▶ Task to complete
Although the data below contains pictures, please reproduce only its words, exactly.
Source material Start Marker
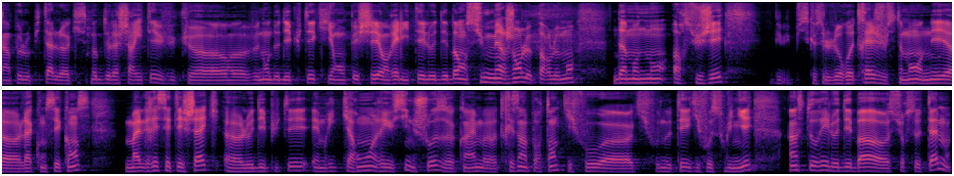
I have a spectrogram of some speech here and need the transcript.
c'est un peu l'hôpital euh, qui se moque de la charité, vu que euh, venant de députés qui ont empêché en réalité le débat en submergeant le Parlement d'amendements hors sujet, puisque le retrait justement en est euh, la conséquence. Malgré cet échec, le député Émeric Caron a réussi une chose quand même très importante qu'il faut, qu'il faut noter qu'il faut souligner, instaurer le débat sur ce thème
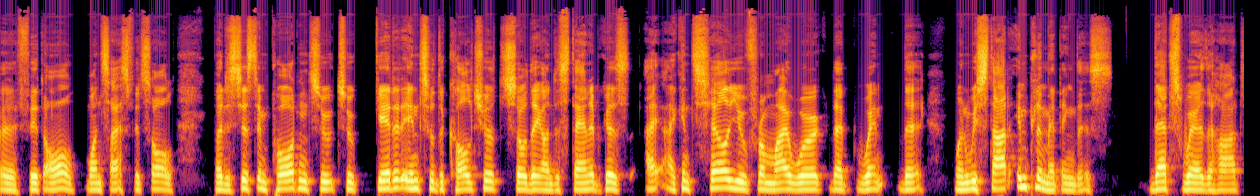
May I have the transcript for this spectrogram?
uh, fit all, one size fits all. But it's just important to to get it into the culture so they understand it. Because I, I can tell you from my work that when the when we start implementing this, that's where the hard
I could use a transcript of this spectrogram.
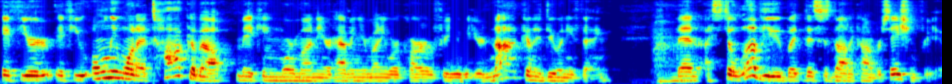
If you're if you only want to talk about making more money or having your money work harder for you, but you're not going to do anything, then I still love you, but this is not a conversation for you.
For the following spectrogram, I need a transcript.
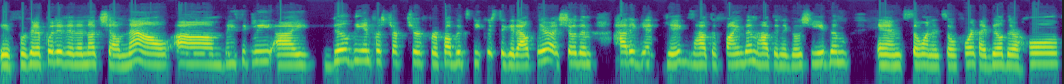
if we're going to put it in a nutshell now, um, basically, I build the infrastructure for public speakers to get out there. I show them how to get gigs, how to find them, how to negotiate them, and so on and so forth. I build their whole,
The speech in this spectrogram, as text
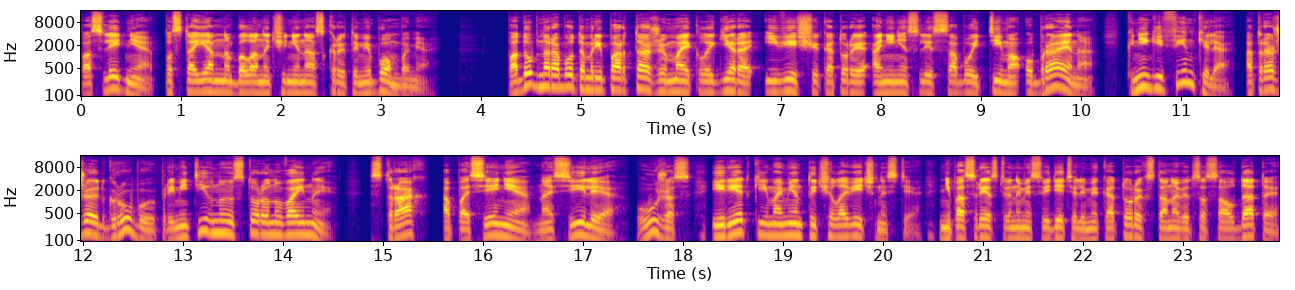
Последняя постоянно была начинена скрытыми бомбами. Подобно работам репортажа Майкла Гера и вещи, которые они несли с собой Тима О'Брайена, книги Финкеля отражают грубую, примитивную сторону войны. Страх, опасения, насилие, ужас и редкие моменты человечности, непосредственными свидетелями которых становятся солдаты,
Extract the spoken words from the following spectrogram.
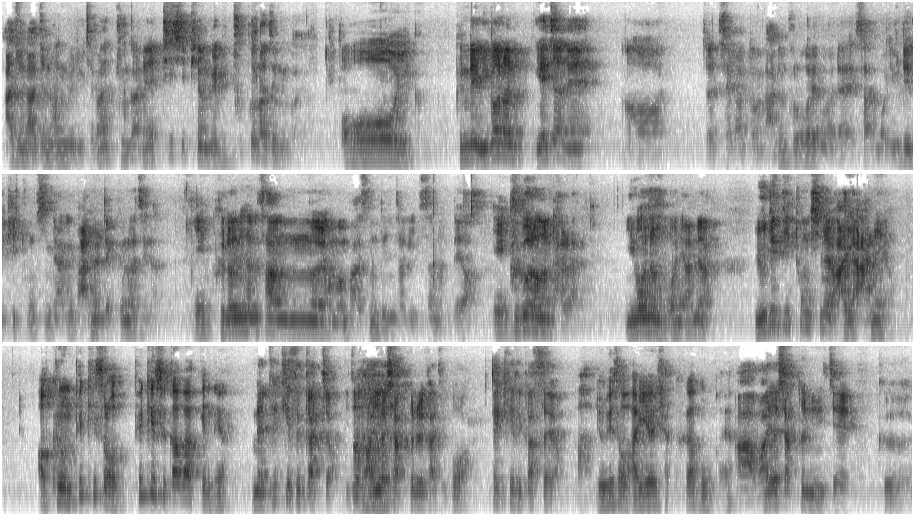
아주 낮은 확률이지만 중간에 TCP 연결이 툭 끊어지는 거예요. 오, 이- 근데 이거는 예전에 어, 저 제가 또 나는 프로그래머에서 뭐 UDP 통신량이 많을 때 끊어지는 예. 그런 현상을 한번 말씀드린 적이 있었는데요. 예. 그거랑은 달라요. 이거는 아. 뭐냐면 UDP 통신을 아예 안 해요. 아, 그럼 패킷을, 어- 패킷을 까봤겠네요? 네, 패킷을 깠죠. 이제 아. Wireshark를 가지고 패킷을 깠어요. 아, 여기서 와이어 샤크가 뭔가요? 아, Wireshark는 이제 그,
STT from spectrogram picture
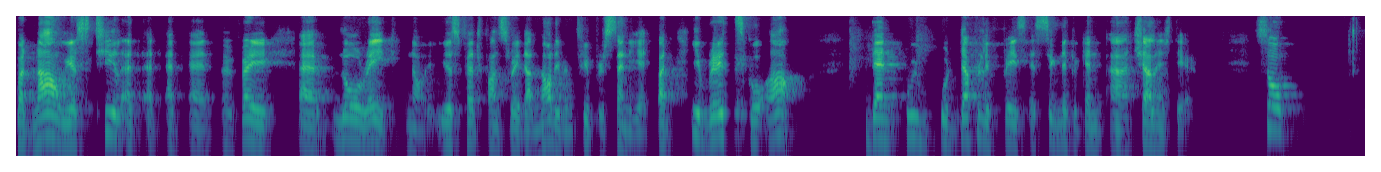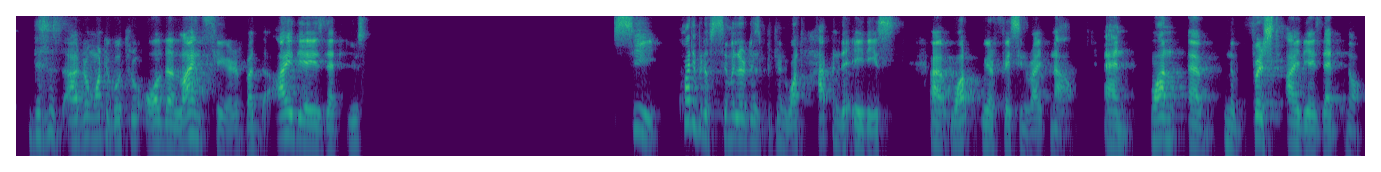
But now we are still at, at, at, at a very uh, low rate. Know, US Fed funds rate are not even 3% yet. But if rates go up, then we would definitely face a significant uh, challenge there. So this is, I don't want to go through all the lines here, but the idea is that you see quite a bit of similarities between what happened in the 80s, uh, what we are facing right now. And one, uh, the first idea is that you know,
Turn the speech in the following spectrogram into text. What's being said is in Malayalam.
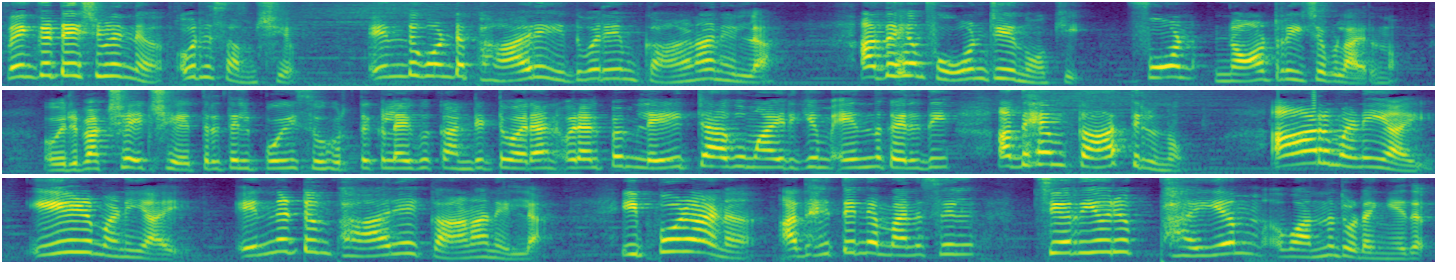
വെങ്കടേശ്വരന് ഒരു സംശയം. എന്തുകൊണ്ട് ഭാര്യ ഇതുവരെയും കാണാനില്ല? അദ്ദേഹം ഫോൺ ചെയ്ത് നോക്കി. ഫോൺ നോട്ട് റീച്ചബിൾ ആയിരുന്നു. ഒരുപക്ഷെ ക്ഷേത്രത്തിൽ പോയി സുഹൃത്തുക്കളെയൊക്കെ കണ്ടിട്ട് വരാൻ ഒരല്പം ലേറ്റ് ആകുമായിരിക്കും എന്ന് കരുതി അദ്ദേഹം കാത്തിരുന്നു. ആറു മണിയായി ഏഴ് മണിയായി. എന്നിട്ടും ഭാര്യയെ കാണാനില്ല. ഇപ്പോഴാണ് അദ്ദേഹത്തിന്റെ മനസ്സിൽ ചെറിയൊരു ഭയം വന്നു തുടങ്ങിയത്.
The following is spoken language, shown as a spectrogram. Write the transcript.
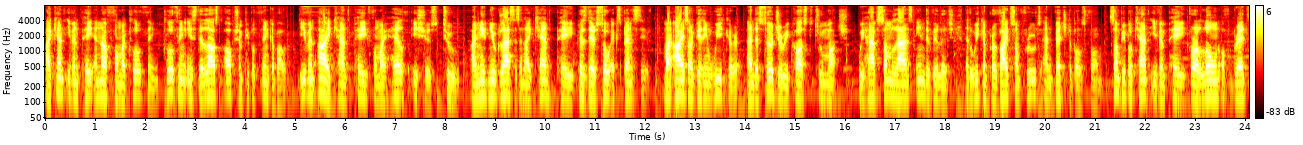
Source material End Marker
▶ Response box
I have a spectrogram of some speech here and need the transcript.
c'est un peu l'hôpital euh, qui se moque de la charité, vu que euh, venant de députés qui ont empêché en réalité le débat en submergeant le Parlement d'amendements hors sujet, puisque le retrait justement en est euh, la conséquence. Malgré cet échec, le député Émeric Caron a réussi une chose quand même très importante qu'il faut, qu'il faut noter qu'il faut souligner, instaurer le débat sur ce thème
May I have the transcript for this spectrogram?
uh, fit all, one size fits all. But it's just important to to get it into the culture so they understand it. Because I, I can tell you from my work that when the when we start implementing this, that's where the hard
I could use a transcript of this spectrogram.
If you're if you only want to talk about making more money or having your money work harder for you, but you're not going to do anything, then I still love you, but this is not a conversation for you.
For the following spectrogram, I need a transcript.
if we're going to put it in a nutshell now, um, basically, I build the infrastructure for public speakers to get out there. I show them how to get gigs, how to find them, how to negotiate them, and so on and so forth. I build their whole,
The speech in this spectrogram, as text
Последняя постоянно была начинена скрытыми бомбами. Подобно работам репортажа Майкла Гера и вещи, которые они несли с собой Тима О'Брайена, книги Финкеля отражают грубую, примитивную сторону войны. Страх, опасения, насилие, ужас и редкие моменты человечности, непосредственными свидетелями которых становятся солдаты,
Extract the spoken words from the following spectrogram.
아주 낮은 확률이지만 중간에 TCP 연결이 툭 끊어지는 거예요. 오, 이- 근데 이거는 예전에 어, 저 제가 또 나는 프로그래머에서 뭐 UDP 통신량이 많을 때 끊어지는 예. 그런 현상을 한번 말씀드린 적이 있었는데요. 예. 그거랑은 달라요. 이거는 아. 뭐냐면 UDP 통신을 아예 안 해요. 아, 그럼 패킷을, 어- 패킷을 까봤겠네요? 네, 패킷을 깠죠. 이제 아. Wireshark를 가지고 패킷을 깠어요. 아, 여기서 와이어 샤크가 뭔가요? 아, Wireshark는 이제 그,
STT from spectrogram picture
But now we are still at, at, at, at a very uh, low rate. Know, US Fed funds rate are not even 3% yet. But if rates go up, then we would definitely face a significant uh, challenge there. So this is, I don't want to go through all the lines here, but the idea is that you see quite a bit of similarities between what happened in the 80s, uh, what we are facing right now. And one, uh, the first idea is that you know,
Turn the speech in the following spectrogram into text. What's being said is in Malayalam.
വെങ്കടേശ്വരന് ഒരു സംശയം. എന്തുകൊണ്ട് ഭാര്യ ഇതുവരെയും കാണാനില്ല? അദ്ദേഹം ഫോൺ ചെയ്ത് നോക്കി. ഫോൺ നോട്ട് റീച്ചബിൾ ആയിരുന്നു. ഒരുപക്ഷെ ക്ഷേത്രത്തിൽ പോയി സുഹൃത്തുക്കളെയൊക്കെ കണ്ടിട്ട് വരാൻ ഒരല്പം ലേറ്റ് ആകുമായിരിക്കും എന്ന് കരുതി അദ്ദേഹം കാത്തിരുന്നു. ആറു മണിയായി ഏഴ് മണിയായി. എന്നിട്ടും ഭാര്യയെ കാണാനില്ല. ഇപ്പോഴാണ് അദ്ദേഹത്തിന്റെ മനസ്സിൽ ചെറിയൊരു ഭയം വന്നു തുടങ്ങിയത്.
The following is spoken language, shown as a spectrogram. Write the transcript.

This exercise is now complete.